She stepped off the old school
bus-type bus onto the dusty ground below. The sun was out in
full force, no clouds in sight, and she knew she was going to
burn today. Hopefully not too much though. Maybe she would
give in and buy a silly tourist hat from the men walking around
wearing multiple sombreros. For now she would let the sun sink
into her skin and warm up her slightly shivering soul.
After buying a ticket to
the ruins and on the way to the entrance, she was beset upon
by an aggressive huckster. The man gave off an air of pudgy
desperation, not at all conducive to his trade of swindling the
visitors who hadn't even made it across the parking lot. "Hello,"
he said quickly, uncovering the treasure in his hand with a flourish.
A pair of squat obsidian figures lay across his palm, flat as
though run over by a squat obsidian steamroller, possibly the
third piece of the set. A little more quietly, as if to show
his respect, the man made his announcement: "The god of
the Sun and the god of the Moon."
She didn't even slow down, but continued her straight shot towards
the information booth at the front of the site. Admirably, the
man kept up with her and her long legs; he danced sideways around
her presenting his wares at every possible angle. "Only
two hundred each. Both for three fifty. Normally they are three
hundred each. Hand made obsidian."
"Oh, did you make these?" She stopped suddenly. With
his nodding response she continued, "In that case I'll give
you 25 pesos for both, and I'll throw in another five pesos for
a peek at your workshop. But that's my lowest offer."
She flashed a wicked smile and resumed her long steps forward.
He was starting to get a suspicious feeling that this might be
a difficult sale. He decided to go with Plan B, and pulled a
slightly smaller third figure out of his pocket. "This
one is supposed to be a hundred and seventy-five. But for a
beautiful woman like you it is only one fif-" She was already
gone, laughing out loud as she left the little man far behind
and flew up the steps to give her ticket to the guard at the
entrance. At about one hundred feet from the entrance the would-be
stonecarver hovered for a few seconds as if pressing softly upon
some invisible force field before turning to focus his attention
on the next -- hopefully slower-walking -- person on their way
Once through the entrance, Angela walked through a simple courtyard
underneath a white two-story building that seemed to hold bathrooms,
a deserted information counter, and the local restaurant, as
well as a few administrative offices. A couple of men sat on
the steps, just observing the passers-by and talking about who-knows-what.
Their clothes were old but they were smart enough to have hats,
which gave them a slight strategic edge against the sun's rays.
Angela knew she should probably avoid worshipping a god that
was so bad for the skin, but the light had pulled her forward

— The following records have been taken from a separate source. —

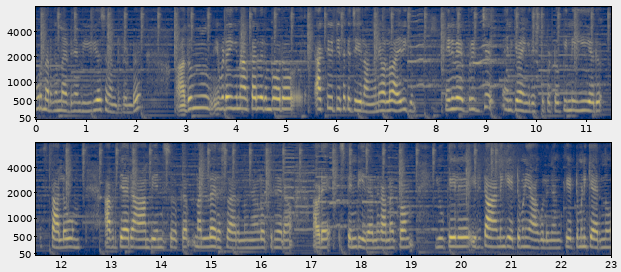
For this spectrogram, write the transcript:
ഊർന്നിറങ്ങുന്നതായിട്ട് ഞാൻ വീഡിയോസ് കണ്ടിട്ടുണ്ട്. അതും ഇവിടെ ഇങ്ങനെ ആൾക്കാർ വരുമ്പോൾ ഓരോ ആക്ടിവിറ്റീസൊക്കെ ചെയ്യണം അങ്ങനെയുള്ളതായിരിക്കും. എനിവേ ബ്രിഡ്ജ് എനിക്ക് ഭയങ്കര ഇഷ്ടപ്പെട്ടു. പിന്നെ ഈ ഒരു സ്ഥലവും അവിടുത്തെ ഒരു ആംബിയൻസും ഒക്കെ നല്ല രസമായിരുന്നു. ഞങ്ങൾ ഒത്തിരി നേരം അവിടെ സ്പെൻഡ് ചെയ്തായിരുന്നു. കാരണം ഇപ്പം യു കെയിൽ ഇരുട്ടാണെങ്കിൽ എട്ട് മണിയാകുമല്ലോ ഞങ്ങൾക്ക് എട്ട് മണിക്കായിരുന്നു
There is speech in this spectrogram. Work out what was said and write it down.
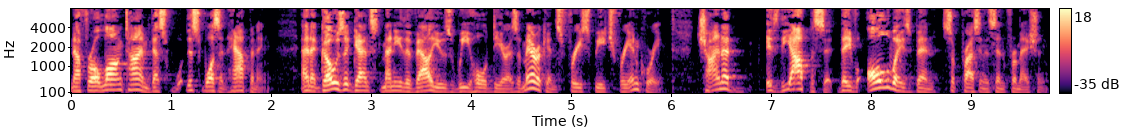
Now for a long time, this, this wasn't happening. And it goes against many of the values we hold dear as Americans, free speech, free inquiry. China is the opposite. They've always been suppressing this information.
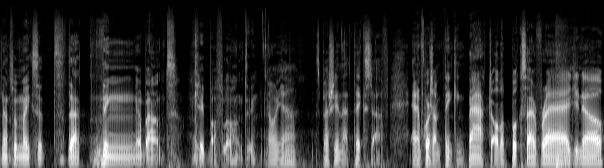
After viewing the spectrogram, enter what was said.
That's what makes it that thing about Cape Buffalo hunting. Oh yeah, especially in that thick stuff. And of course, I'm thinking back to all the books I've read. You know,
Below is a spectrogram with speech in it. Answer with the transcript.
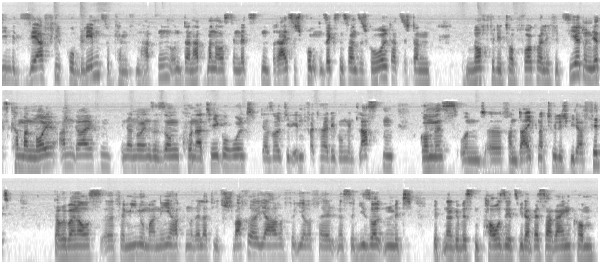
sie mit sehr viel Problemen zu kämpfen hatten. Und dann hat man aus den letzten 30 Punkten 26 geholt, hat sich dann noch für die Top 4 qualifiziert. Und jetzt kann man neu angreifen in der neuen Saison. Konate geholt, der sollte die Innenverteidigung entlasten. Gomez und äh, Van Dijk natürlich wieder fit. Darüber hinaus, äh, Firmino, Mané hatten relativ schwache Jahre für ihre Verhältnisse. Die sollten mit, mit einer gewissen Pause jetzt wieder besser reinkommen.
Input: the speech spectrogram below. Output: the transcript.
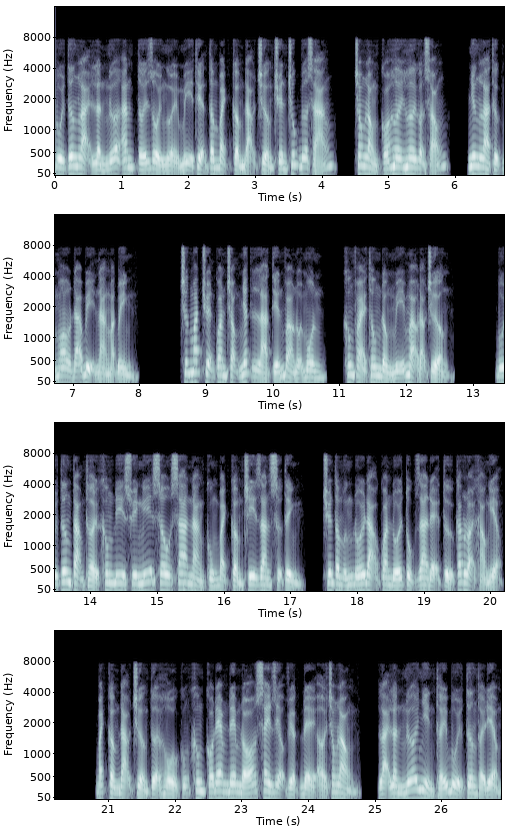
bùi tương lại lần nữa ăn tới rồi người Mỹ thiện tâm Bạch Cẩm đạo trưởng chuyên trúc bữa sáng, trong lòng có hơi hơi gọn sóng, nhưng là thực mau đã bị nàng mặt bình. Trước mắt chuyện quan trọng nhất là tiến vào nội môn, không phải thông đồng Mỹ mạo đạo trưởng. Bùi tương tạm thời không đi suy nghĩ sâu xa nàng cùng Bạch Cẩm chi gian sự tình, chuyên tâm ứng đối đạo quan đối tục ra đệ tử các loại khảo nghiệm. Bạch Cẩm đạo trưởng tựa hồ cũng không có đem đêm đó say rượu việc để ở trong lòng, lại lần nữa nhìn thấy bùi tương thời điểm,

to this place, and like a pale moth she felt compelled now to
get as close as she could before catching fire.
She emerged from the shade of the building and caught her first
glimpse of the two pyramids, the Sun and Moon greeting her squat

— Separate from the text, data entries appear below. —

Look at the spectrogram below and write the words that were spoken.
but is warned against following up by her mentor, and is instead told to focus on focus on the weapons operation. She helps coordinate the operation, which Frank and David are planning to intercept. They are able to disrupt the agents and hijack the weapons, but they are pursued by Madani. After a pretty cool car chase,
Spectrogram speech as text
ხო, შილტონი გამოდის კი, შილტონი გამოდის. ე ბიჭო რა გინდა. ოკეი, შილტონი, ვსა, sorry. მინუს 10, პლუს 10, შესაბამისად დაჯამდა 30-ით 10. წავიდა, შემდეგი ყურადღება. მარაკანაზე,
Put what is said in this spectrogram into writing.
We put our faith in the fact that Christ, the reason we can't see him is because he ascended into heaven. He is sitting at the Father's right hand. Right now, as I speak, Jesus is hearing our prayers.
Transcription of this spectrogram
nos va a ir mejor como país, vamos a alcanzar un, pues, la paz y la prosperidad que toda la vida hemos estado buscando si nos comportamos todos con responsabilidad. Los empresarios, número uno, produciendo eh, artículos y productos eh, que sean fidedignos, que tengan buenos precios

and stony in the distance, but impressive even from this far
away. A thin ant line rolled up the edge of the Sun pyramid from
the main road below. Above its pyramid the god shone down as

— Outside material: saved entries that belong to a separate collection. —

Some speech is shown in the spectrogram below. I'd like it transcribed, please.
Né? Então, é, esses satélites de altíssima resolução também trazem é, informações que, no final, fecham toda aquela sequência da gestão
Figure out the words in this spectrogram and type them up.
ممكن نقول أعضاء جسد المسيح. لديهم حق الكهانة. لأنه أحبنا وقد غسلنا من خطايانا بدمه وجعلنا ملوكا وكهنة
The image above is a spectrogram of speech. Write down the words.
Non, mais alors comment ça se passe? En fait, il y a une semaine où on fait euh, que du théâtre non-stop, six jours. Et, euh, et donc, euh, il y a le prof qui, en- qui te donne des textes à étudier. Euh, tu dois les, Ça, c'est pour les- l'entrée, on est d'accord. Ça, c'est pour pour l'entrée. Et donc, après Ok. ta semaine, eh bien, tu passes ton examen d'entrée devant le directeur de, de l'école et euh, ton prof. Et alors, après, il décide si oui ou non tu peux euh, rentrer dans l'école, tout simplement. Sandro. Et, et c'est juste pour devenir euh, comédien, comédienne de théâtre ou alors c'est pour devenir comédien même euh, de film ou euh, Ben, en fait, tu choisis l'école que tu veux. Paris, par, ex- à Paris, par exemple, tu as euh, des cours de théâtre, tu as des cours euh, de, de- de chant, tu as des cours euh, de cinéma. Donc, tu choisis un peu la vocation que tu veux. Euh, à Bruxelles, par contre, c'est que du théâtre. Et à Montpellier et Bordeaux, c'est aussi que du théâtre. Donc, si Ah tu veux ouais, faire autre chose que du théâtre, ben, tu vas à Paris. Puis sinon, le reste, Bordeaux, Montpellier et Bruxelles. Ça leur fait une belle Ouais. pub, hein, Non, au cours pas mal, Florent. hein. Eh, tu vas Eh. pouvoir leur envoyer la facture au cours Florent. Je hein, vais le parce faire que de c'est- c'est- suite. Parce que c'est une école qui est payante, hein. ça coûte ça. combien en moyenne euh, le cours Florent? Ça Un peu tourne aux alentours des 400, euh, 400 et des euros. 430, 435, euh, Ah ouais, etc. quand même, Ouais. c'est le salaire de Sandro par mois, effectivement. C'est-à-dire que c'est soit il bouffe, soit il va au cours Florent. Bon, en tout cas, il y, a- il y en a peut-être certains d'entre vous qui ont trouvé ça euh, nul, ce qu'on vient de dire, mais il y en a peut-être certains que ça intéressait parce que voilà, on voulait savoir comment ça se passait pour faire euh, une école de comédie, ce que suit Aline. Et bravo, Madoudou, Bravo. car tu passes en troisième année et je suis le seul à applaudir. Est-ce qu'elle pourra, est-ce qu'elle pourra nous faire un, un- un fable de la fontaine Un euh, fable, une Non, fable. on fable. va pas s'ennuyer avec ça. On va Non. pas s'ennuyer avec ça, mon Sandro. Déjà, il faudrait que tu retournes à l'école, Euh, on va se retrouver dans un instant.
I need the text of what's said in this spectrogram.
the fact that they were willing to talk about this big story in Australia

if to welcome everyone who made the journey. Smaller and farther,
the pyramid of the Moon still had a few climber ants of its own,
people who didn't mind not being on the highest top.
Angela tried to imagine what it would have been like without
all of the people, the loud Americans, the louder Germans, and
the loudest Lithuanians. What it would have been like without
any of the souvenir venders and their colorful rugs and mock
tomahawks. Before the pyramids had been appropriated by the government,
they must have stood for centuries all alone. To the occasional
lonely traveler they must have seemed like beautiful diamonds
of rock, emerging from the ground like some forgotten miracle.
As she climbed among the shorted and t-shirted around her, she
imagined she was climbing alone, making her way up to the top
as if an adventurer who didn't know that what she was doing was
in every guidebook within a hundred mile radius. She climbed
as if on some pilgrimage to an ancient force that was older than
the stones she pushed up on, older than the ground below. The
steps were steep, and she had to pause twice to catch her breath,
but before she knew it she was there, her shoes together on the
highest point of the rounded mound that was the top of the pyramid.
For just a moment she was able to block out the sound of the
crowd gathered around her and she turned her face upwards, eyes
closed, and smiled at the brightness and heat that had been there
every step of the way, just not this close, not this immediate.
Between her and the sun was only wide blue sky, a cool breeze,
and ninety-three million miles.
She opened her eyes and looked
at all the other wanderers who had somehow cumulated upon this
place. She wasn't quite ready to leave, so she took a seat on
the edge of the mound between an old brown couple and a young
white couple. As she sat and enjoyed the wind, she listened
to the couples speak and realized that she couldn't understand
a single word any of them were saying. Other couples and families
wobbled around the top and took pictures of each other with the
smaller pyramid behind and below them. But there would be no
photos taken of her today, no lasting record of her having been
in this place at all. Once more she found herself the solitary
adventurer, surrounded by nothing but the wind and the sky and